## Aim of the task
Return only what runs from the line containing "The speech to" through the last line of the entries below, exactly, omitting pictures.

☆ ☆ ☆ ☆

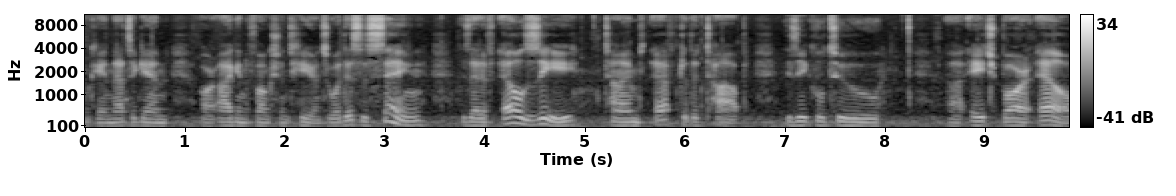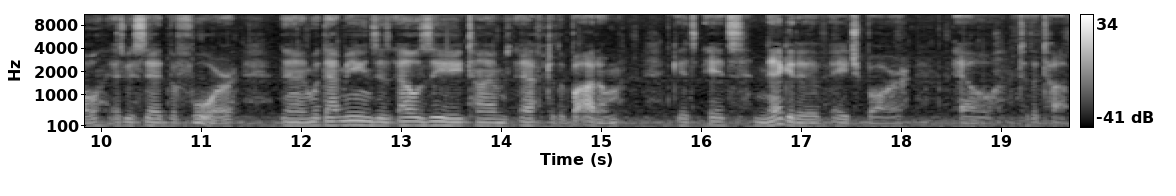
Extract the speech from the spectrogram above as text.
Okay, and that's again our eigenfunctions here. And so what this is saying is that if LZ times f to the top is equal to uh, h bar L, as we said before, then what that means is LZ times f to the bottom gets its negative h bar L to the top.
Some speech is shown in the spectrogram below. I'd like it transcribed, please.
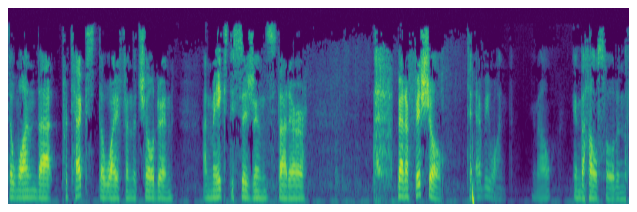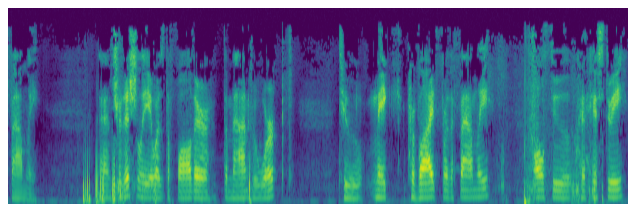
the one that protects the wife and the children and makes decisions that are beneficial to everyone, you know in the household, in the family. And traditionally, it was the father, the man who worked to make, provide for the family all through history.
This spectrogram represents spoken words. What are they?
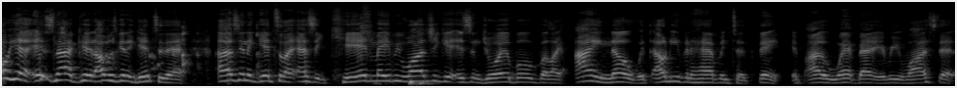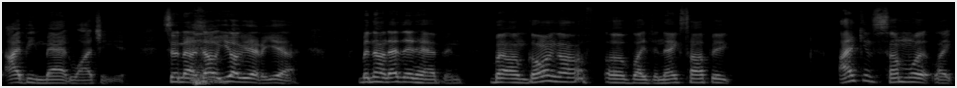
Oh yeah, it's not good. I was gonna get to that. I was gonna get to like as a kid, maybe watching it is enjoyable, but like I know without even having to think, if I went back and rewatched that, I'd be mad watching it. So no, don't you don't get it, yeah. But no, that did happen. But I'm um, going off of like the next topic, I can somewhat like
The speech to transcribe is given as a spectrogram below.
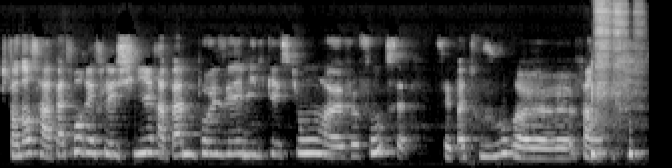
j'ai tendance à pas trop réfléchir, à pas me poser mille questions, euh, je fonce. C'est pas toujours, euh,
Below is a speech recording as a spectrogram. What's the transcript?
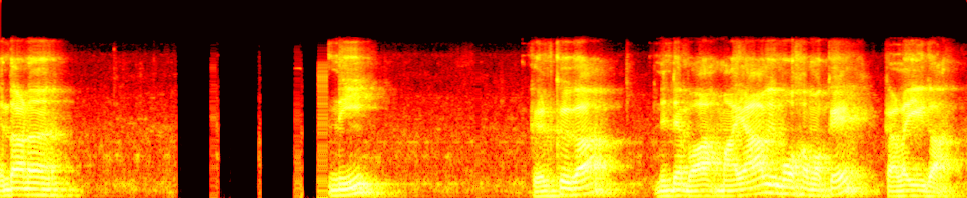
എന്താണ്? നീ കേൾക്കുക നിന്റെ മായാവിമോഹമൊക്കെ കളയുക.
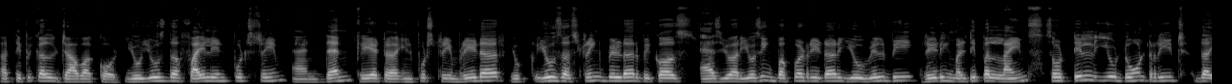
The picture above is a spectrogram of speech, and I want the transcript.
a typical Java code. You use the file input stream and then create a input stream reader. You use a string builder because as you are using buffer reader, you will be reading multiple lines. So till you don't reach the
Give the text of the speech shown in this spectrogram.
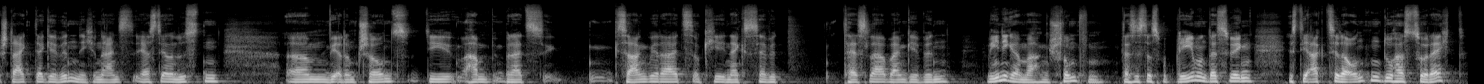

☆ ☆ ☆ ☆

## Solution to the exercise
The speech to transcribe is given as a spectrogram below.
j'ai tendance à pas trop réfléchir, à pas me poser mille questions, euh, je fonce. C'est pas toujours, euh,
Below is a speech recording as a spectrogram. What's the transcript?
എന്താണ്? നീ കേൾക്കുക നിന്റെ മായാവിമോഹമൊക്കെ കളയുക.
The picture above is a spectrogram of speech, and I want the transcript.
a typical Java code. You use the file input stream and then create a input stream reader. You use a string builder because as you are using buffer reader, you will be reading multiple lines. So till you don't reach the
Give the text of the speech shown in this spectrogram.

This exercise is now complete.